Both lifetime ISAs and ISAs are available as cash and stocks and shares products, which will suit different goals and different people, so it’s important you choose the right one for you.

Find out more: Is it better to save or invest your money?

Lifetime ISA

If you want to save for your first home or for life after 60, our Lifetime ISA could help as you'll gain a 25% boost from the government on top of your savings, as well as any potential stocks and shares returns.

Stocks and Shares ISA

With one, simple annual management charge of 1.1%, our Stocks and Shares ISA could be a good option if you're looking to invest over the long-term.

Our Lifetime ISA and Stocks and Shares ISA invest in stocks and shares. This means they have good long-term growth potential, but the value of your investments could go down as well as up so you could end up with less money than you've put in.

You may also be interested in:

What are ISAs?

What you need to know about Individual Savings Accounts (ISAs) and how you can use them to grow your money.

6 top tips for long-term saving

Saving for a long-term goal requires willpower and a plan.

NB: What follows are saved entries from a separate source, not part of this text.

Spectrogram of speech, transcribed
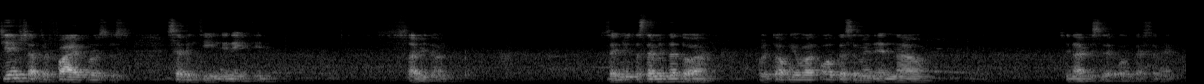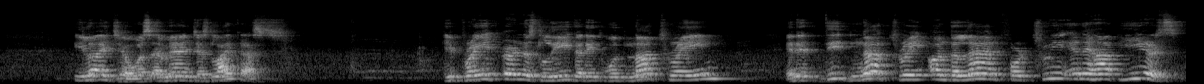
James chapter 5 verses 17 and 18. Sabi doon. Sa New Testament na to ah. We're talking about Old Testament and now sinabi sa Old Testament. Elijah was a man just like us. He prayed earnestly that it would not rain, and it did not rain on the land for three and a half years.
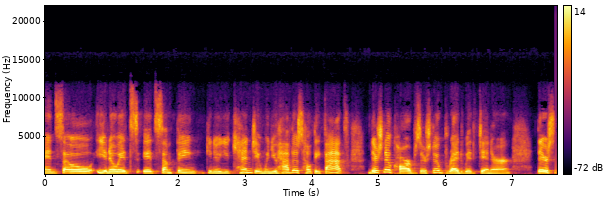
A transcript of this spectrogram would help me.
And so, you know, it's it's something, you know, you can do when you have those healthy fats, there's no carbs, there's no bread with dinner. There's,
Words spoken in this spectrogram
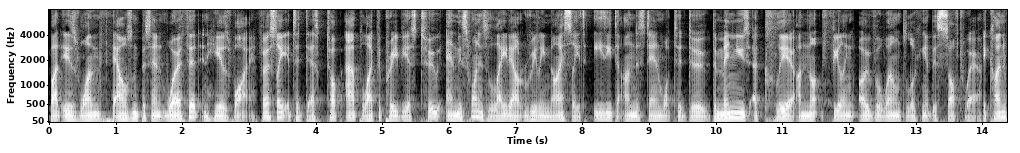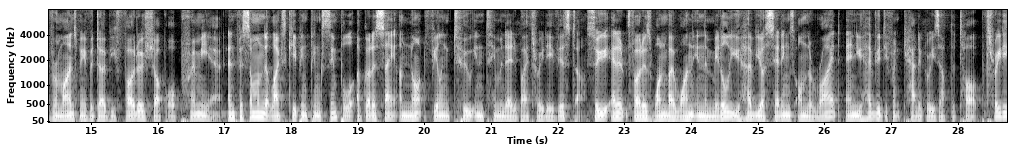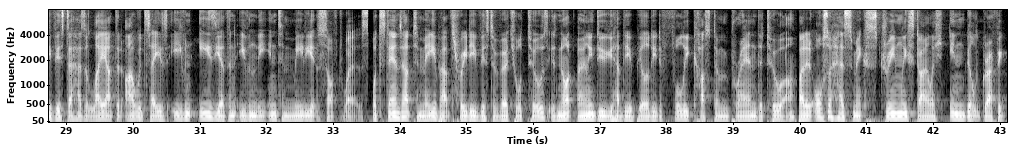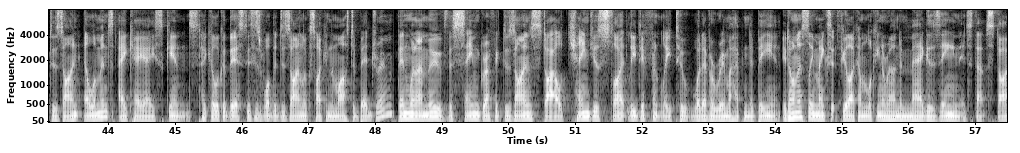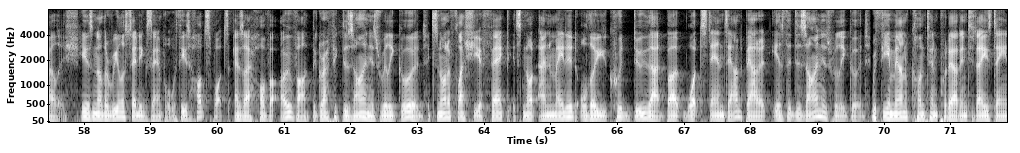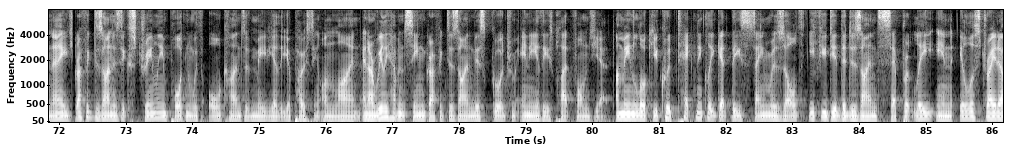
but is 1000% worth it, and here's why. Firstly, it's a desktop app like the previous two, and this one is laid out really nicely. It's easy to understand what to do. The menus are clear. I'm not feeling overwhelmed looking at this software. It kind of reminds me of Adobe Photoshop or Premiere. And for someone that likes keeping things simple, I've got to say I'm not feeling too intimidated by 3DVista. So you edit photos one by one in the middle, you have your settings on the right, and you have your different categories up the top. 3DVista has a layout that I would say is even easier than even the intermediate softwares. What stands out to me about 3DVista Virtual Tours is not only do you have the ability to fully custom brand the tour, but it also has some extremely stylish inbuilt graphic design elements, aka skins. Take a look at this. This is what the design looks like in the master bedroom. Then when I move, the same graphic design style changes slightly differently to whatever room I happen to be in. It honestly makes it feel like I'm looking around a magazine, it's that stylish. Here's another real estate example. With these hotspots, as I hover over, the graphic design is really good. It's not a flashy effect, it's not animated, although you could do that, but what stands out about it is the design is really good. With the amount of content put out in today's day and age, graphic design is extremely important with all kinds of media that you're posting online, and I really haven't seen graphic design this good from any of these platforms yet. I mean, look, you could technically get these same results if you did the design separately in Illustrator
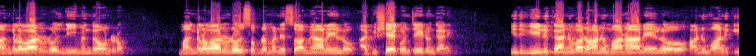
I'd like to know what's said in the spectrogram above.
మంగళవారం రోజు నియమంగా ఉండడం మంగళవారం రోజు సుబ్రహ్మణ్య స్వామి ఆలయంలో అభిషేకం చేయడం కానీ ఇది వీలు కాని వారు హనుమాన్ ఆలయంలో హనుమానికి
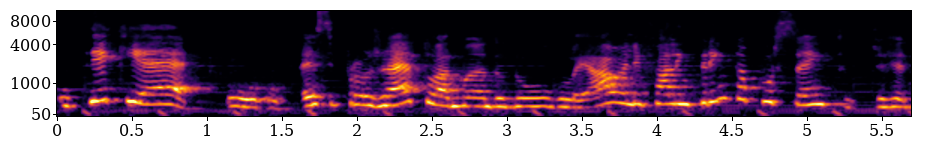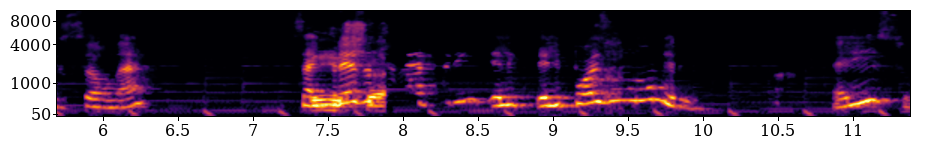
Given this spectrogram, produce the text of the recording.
o que, que é o, esse projeto, Armando, do Hugo Leal, ele fala em 30% de redução, né? Se a empresa isso. tiver, ele, ele pôs um número. É isso.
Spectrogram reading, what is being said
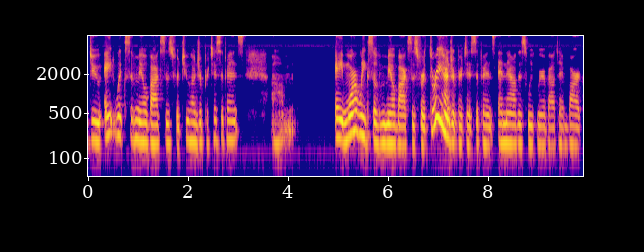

Find out how to set yourself on the path towards achieving your financial goals.

Your investment options

When you open a Lifetime ISA or a Stocks and Shares ISA with OneFamily, you’ll be asked to choose which fund you want to invest in.

Five ways to maximise your savings

We all want to make the most of our money, but with interest rates so low, how can you make it work harder?